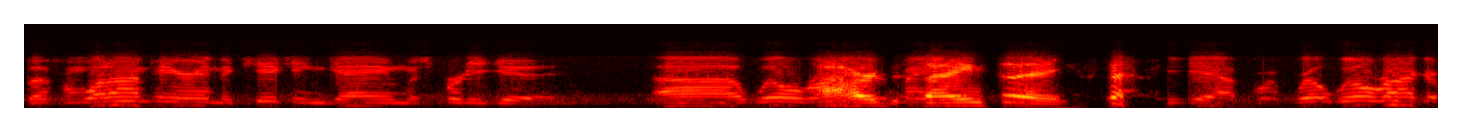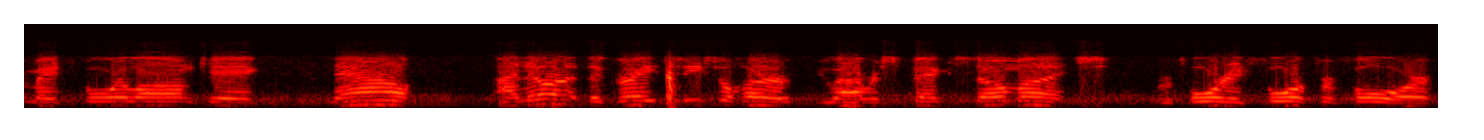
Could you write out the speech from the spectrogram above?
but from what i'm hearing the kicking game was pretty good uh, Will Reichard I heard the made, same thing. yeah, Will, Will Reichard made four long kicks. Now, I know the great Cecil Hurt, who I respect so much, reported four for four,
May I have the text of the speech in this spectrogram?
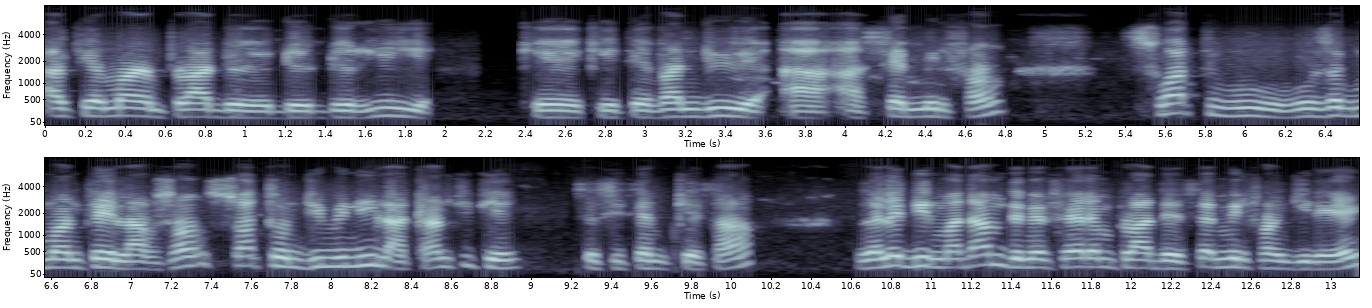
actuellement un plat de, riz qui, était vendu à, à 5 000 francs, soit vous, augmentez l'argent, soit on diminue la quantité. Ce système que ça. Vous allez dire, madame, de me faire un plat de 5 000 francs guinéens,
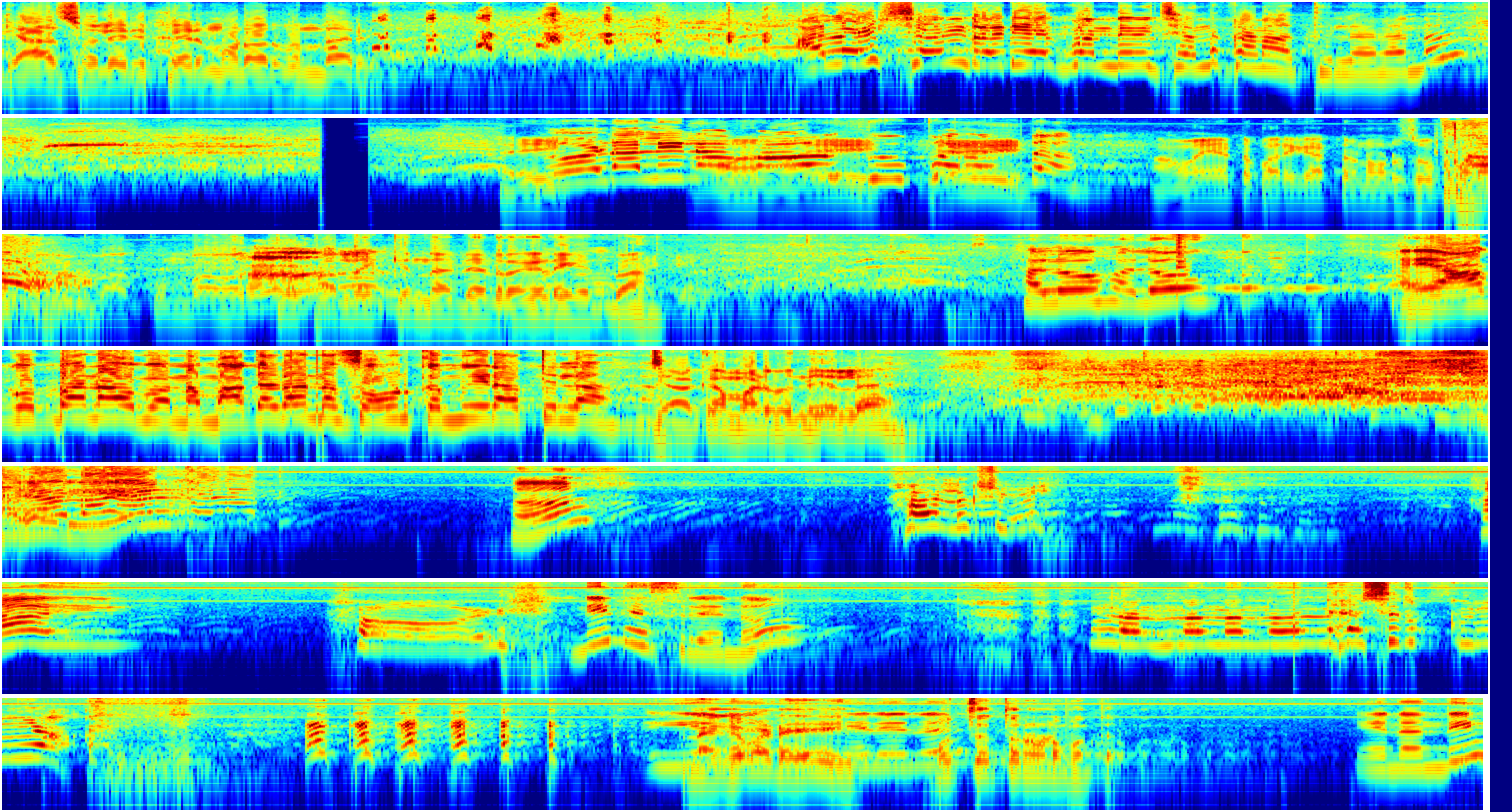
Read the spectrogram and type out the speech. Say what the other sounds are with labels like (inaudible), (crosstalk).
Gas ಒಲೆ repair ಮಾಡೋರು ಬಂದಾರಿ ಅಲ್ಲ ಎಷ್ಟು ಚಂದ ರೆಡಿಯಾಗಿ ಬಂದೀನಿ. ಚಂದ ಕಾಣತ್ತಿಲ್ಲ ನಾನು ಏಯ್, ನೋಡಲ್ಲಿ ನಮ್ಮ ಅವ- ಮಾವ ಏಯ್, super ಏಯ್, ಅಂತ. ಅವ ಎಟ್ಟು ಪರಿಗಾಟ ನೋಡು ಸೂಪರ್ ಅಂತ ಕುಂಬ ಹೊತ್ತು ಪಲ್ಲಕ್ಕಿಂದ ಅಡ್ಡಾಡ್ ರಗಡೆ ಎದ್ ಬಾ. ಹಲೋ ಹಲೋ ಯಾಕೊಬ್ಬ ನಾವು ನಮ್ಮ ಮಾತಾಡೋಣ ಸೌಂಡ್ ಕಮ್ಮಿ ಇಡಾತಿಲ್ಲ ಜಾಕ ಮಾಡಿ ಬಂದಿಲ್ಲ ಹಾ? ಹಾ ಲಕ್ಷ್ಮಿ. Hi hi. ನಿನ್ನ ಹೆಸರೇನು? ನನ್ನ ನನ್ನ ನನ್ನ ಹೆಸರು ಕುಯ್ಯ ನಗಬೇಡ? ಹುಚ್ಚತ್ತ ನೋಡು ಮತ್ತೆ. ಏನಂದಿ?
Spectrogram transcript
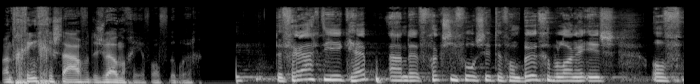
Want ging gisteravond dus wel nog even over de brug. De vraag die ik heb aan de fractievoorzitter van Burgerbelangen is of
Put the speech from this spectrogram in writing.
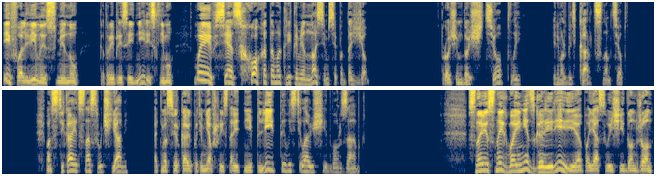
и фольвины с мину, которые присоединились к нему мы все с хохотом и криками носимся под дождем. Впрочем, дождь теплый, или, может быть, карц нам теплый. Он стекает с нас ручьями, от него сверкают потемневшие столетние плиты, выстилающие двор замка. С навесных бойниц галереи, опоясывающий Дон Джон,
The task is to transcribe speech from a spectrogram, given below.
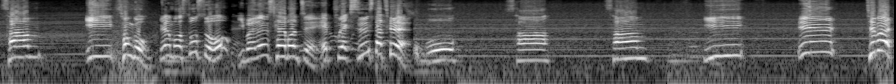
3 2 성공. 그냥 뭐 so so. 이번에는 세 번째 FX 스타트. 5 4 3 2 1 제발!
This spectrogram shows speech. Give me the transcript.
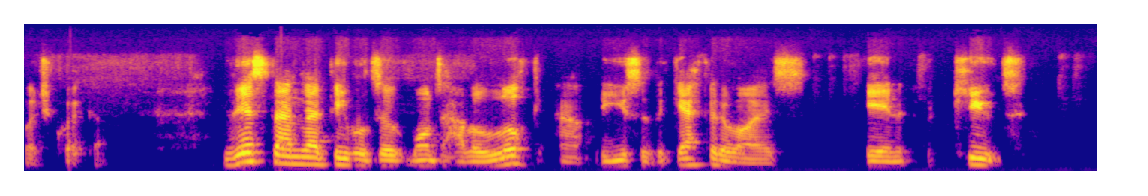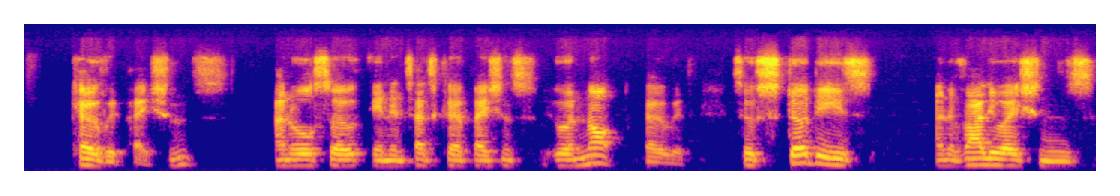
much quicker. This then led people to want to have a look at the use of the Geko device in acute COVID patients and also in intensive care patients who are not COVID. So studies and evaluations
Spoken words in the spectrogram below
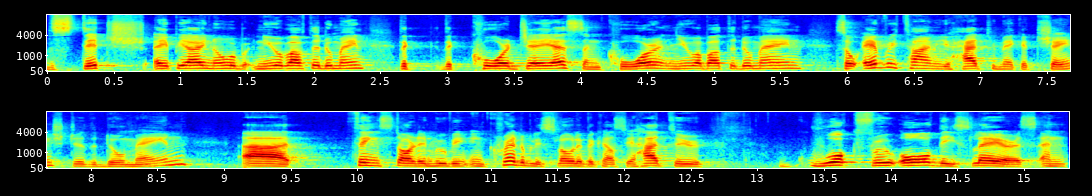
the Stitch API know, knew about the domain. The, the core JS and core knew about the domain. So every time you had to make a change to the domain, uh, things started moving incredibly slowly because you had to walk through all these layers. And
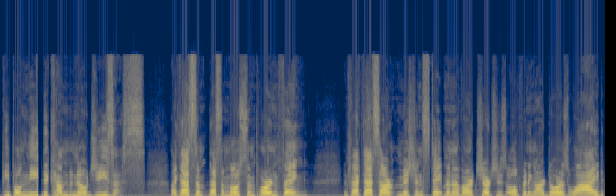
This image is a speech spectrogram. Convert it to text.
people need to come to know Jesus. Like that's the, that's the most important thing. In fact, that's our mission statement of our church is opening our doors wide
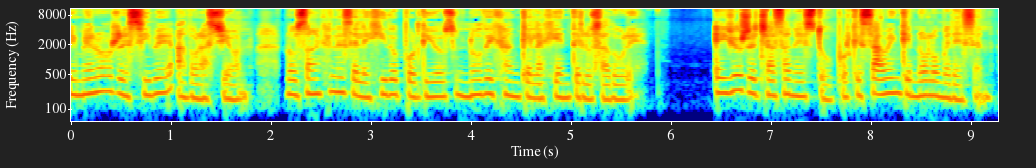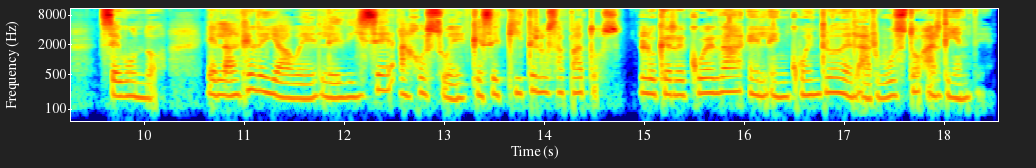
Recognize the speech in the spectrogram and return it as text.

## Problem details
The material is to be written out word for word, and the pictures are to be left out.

## Answer space
Could you write out the speech from the spectrogram above?
but from what i'm hearing the kicking game was pretty good uh, Will Reichard I heard the made, same thing. yeah, Will, Will Reichard made four long kicks. Now, I know the great Cecil Hurt, who I respect so much, reported four for four,
May I have the text of the speech in this spectrogram?
actuellement un plat de, riz qui, était vendu à, à 5 000 francs, soit vous, augmentez l'argent, soit on diminue la quantité. Ce système que ça. Vous allez dire, madame, de me faire un plat de 5 000 francs guinéens,
Read the spectrogram and type out the speech. Say what the other sounds are with labels like (inaudible), (crosstalk).
Gas ಒಲೆ repair ಮಾಡೋರು ಬಂದಾರಿ ಅಲ್ಲ ಎಷ್ಟು ಚಂದ ರೆಡಿಯಾಗಿ ಬಂದೀನಿ. ಚಂದ ಕಾಣತ್ತಿಲ್ಲ ನಾನು ಏಯ್, ನೋಡಲ್ಲಿ ನಮ್ಮ ಅವ- ಮಾವ ಏಯ್, super ಏಯ್, ಅಂತ. ಅವ ಎಟ್ಟು ಪರಿಗಾಟ ನೋಡು ಸೂಪರ್ ಅಂತ ಕುಂಬ ಹೊತ್ತು ಪಲ್ಲಕ್ಕಿಂದ ಅಡ್ಡಾಡ್ ರಗಡೆ ಎದ್ ಬಾ. ಹಲೋ ಹಲೋ ಯಾಕೊಬ್ಬ ನಾವು ನಮ್ಮ ಮಾತಾಡೋಣ ಸೌಂಡ್ ಕಮ್ಮಿ ಇಡಾತಿಲ್ಲ ಜಾಕ ಮಾಡಿ ಬಂದಿಲ್ಲ ಹಾ? ಹಾ ಲಕ್ಷ್ಮಿ. Hi hi. ನಿನ್ನ ಹೆಸರೇನು? ನನ್ನ ನನ್ನ ನನ್ನ ಹೆಸರು ಕುಯ್ಯ ನಗಬೇಡ? ಹುಚ್ಚತ್ತ ನೋಡು ಮತ್ತೆ. ಏನಂದಿ?
Spectrogram transcript
Want ging gisteravond dus wel nog even over de brug. De vraag die ik heb aan de fractievoorzitter van Burgerbelangen is of
Put the speech from this spectrogram in writing.
и фольвины с мину, которые присоединились к нему мы все с хохотом и криками носимся под дождем. Впрочем, дождь теплый, или, может быть, карц нам теплый. Он стекает с нас ручьями, от него сверкают потемневшие столетние плиты, выстилающие двор замка. С навесных бойниц галереи, опоясывающий Дон Джон,
The task is to transcribe speech from a spectrogram, given below.
3 2 성공. 그냥 뭐 so so. 이번에는 세 번째 FX 스타트. 5 4 3 2 1 제발!
This spectrogram shows speech. Give me the transcript.
much quicker. This then led people to want to have a look at the use of the Geko device in acute COVID patients and also in intensive care patients who are not COVID. So studies and evaluations
Spoken words in the spectrogram below
the Stitch API know, knew about the domain. The, the core JS and core knew about the domain. So every time you had to make a change to the domain, uh, things started moving incredibly slowly because you had to walk through all these layers. And
This image is a speech spectrogram. Convert it to text.
people need to come to know Jesus. Like that's the, that's the most important thing. In fact, that's our mission statement of our church is opening our doors wide
Recognize the speech in the spectrogram and return it as text.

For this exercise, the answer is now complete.